Historian Alvin Josephy was one of the founders of Fishtrap, and much of his personal library rests at the new Josephy Center for Arts and Culture on Main Street in Joseph. Jaime Pinkham will give the second in what is envisioned as an annual lecture co-sponsored by the two organizations honoring Josephy’s work as historian and Indian advocate. The lecture — “Rebuilding Native Nations and the Environment” — will be held at the Josephy Center on Thursday, June 25, at 7 p.m. Admission is by donation ($5 suggested).
Pinkham is a citizen of the Nez Perce Tribe and has spent most of his career working to protect native sovereignty and tribal treaty rights. He is currently vice president of the Bush Foundation in St. Paul, Minn., leading their Native Nations program, working with 23 tribes across Minnesota, South Dakota and North Dakota. Prior to joining the Foundation he directed the congressional affairs and regional coordination efforts for the Columbia River Intertribal Fish Commission, a coalition of four Columbia River Basin treaty tribes. From 1990 to 2002 he worked for the Nez Perce Tribe where he was elected twice to the Tribe’s governing body. He also led the Tribe’s natural resource department where he was involved in salmon restoration, water rights negotiations, wolf recovery and acquiring ancestral lands.

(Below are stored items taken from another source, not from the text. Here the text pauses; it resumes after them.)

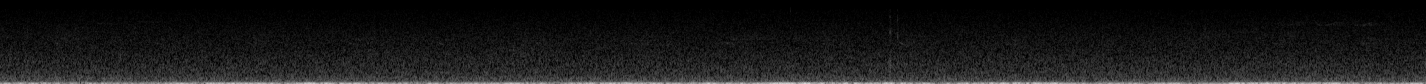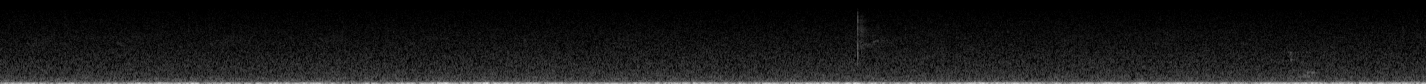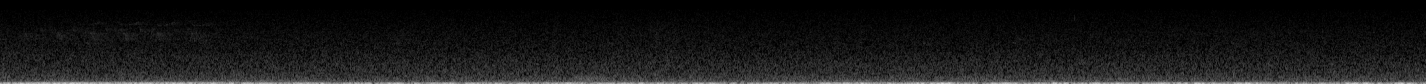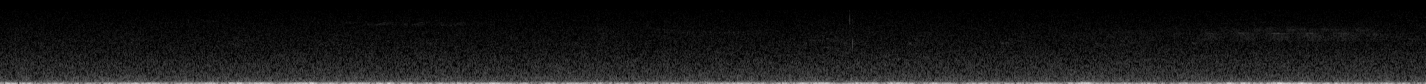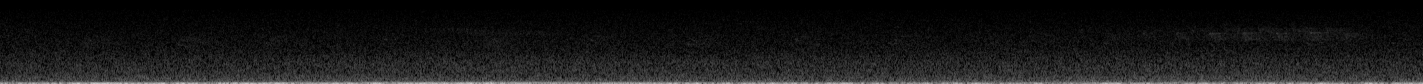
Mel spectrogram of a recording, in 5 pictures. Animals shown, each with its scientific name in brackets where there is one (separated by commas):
Black-and-white Warbler (Mniotilta varia), Ovenbird (Seiurus aurocapilla)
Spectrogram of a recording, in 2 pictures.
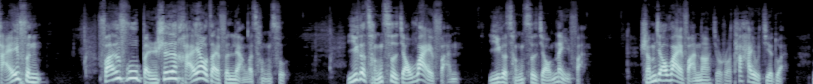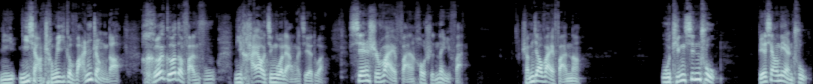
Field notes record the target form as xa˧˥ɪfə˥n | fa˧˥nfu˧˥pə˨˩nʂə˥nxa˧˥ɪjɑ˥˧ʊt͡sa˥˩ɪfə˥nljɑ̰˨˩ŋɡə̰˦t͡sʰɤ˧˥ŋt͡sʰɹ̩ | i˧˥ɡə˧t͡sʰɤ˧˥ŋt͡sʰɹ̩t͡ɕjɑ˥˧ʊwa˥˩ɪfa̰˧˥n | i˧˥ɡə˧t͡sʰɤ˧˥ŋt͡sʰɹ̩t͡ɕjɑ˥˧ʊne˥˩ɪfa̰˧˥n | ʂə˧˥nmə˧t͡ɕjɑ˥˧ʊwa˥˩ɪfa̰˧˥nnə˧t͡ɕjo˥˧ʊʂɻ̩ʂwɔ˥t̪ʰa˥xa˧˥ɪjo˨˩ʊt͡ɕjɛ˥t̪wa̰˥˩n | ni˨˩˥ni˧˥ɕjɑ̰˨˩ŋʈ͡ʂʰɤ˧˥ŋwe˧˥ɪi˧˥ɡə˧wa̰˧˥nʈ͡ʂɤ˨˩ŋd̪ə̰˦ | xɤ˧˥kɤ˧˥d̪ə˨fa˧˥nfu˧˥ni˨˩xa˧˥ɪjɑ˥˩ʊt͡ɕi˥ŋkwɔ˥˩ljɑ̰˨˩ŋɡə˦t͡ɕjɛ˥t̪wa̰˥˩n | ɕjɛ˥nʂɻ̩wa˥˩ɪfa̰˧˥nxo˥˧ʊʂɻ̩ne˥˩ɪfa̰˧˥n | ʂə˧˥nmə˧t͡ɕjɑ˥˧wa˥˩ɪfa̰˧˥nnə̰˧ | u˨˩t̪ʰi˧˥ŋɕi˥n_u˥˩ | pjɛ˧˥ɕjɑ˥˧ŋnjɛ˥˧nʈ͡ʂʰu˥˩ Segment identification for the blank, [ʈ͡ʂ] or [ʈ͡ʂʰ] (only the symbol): ʈ͡ʂʰ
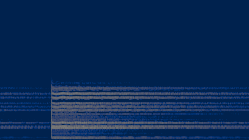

Last year, historian Steve Evans and co-author and tribal elder Allen Pinkham talked about their book, Lewis and Clark Among the Nez Perce, in the first Josephy Lecture. Fishtrap and the Josephy Center plan to honor Josephy with explorations of Indian and Western history and culture every year. For more information on Jaime Pinkham and this year’s Josephy Lecture, contact Rich Wandschneider at the Josephy Center at 541-432-0505. For information on Fishtrap and the Josephy Center, including full schedules of upcoming events, go to Fishtrap.org and Josephy.org.